- **What is expected**
Take the lines below between the one holding "Text of speech in following spectrogram" and the one holding "Given this spectrogram, generate", inclusive, and copy them exactly. Add nothing.
((
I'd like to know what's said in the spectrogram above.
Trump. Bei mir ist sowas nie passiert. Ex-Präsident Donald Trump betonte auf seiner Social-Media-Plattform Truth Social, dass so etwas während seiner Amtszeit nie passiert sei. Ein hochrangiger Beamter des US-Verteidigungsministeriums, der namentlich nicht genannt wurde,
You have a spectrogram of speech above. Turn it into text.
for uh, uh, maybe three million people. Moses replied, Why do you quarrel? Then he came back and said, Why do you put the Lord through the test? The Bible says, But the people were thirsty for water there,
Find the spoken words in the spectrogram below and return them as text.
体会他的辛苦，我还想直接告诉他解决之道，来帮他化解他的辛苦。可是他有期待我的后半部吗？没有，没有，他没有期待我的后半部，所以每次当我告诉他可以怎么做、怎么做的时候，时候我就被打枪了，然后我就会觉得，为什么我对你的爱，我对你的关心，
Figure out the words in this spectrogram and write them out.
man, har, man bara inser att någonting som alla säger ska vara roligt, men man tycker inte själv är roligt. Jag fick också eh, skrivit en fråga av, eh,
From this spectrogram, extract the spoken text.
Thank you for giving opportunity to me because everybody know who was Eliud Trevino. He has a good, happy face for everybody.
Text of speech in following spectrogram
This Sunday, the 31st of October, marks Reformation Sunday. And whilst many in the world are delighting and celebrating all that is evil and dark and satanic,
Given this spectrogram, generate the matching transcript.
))
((
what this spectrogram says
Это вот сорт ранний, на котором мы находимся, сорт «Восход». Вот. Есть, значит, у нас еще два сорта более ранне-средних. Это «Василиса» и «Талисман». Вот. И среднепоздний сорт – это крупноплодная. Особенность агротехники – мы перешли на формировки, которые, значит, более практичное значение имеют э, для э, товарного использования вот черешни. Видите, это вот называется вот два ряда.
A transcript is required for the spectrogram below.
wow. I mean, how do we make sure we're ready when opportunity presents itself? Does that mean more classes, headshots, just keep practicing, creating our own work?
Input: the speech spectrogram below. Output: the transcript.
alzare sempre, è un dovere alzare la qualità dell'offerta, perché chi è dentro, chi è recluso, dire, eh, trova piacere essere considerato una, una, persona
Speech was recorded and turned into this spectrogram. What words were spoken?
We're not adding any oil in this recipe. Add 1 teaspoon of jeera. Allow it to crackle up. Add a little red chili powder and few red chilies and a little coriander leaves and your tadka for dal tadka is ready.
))
- **Answer space**
Text of speech in following spectrogram
This Sunday, the 31st of October, marks Reformation Sunday. And whilst many in the world are delighting and celebrating all that is evil and dark and satanic,
Given this spectrogram, generate the matching transcript.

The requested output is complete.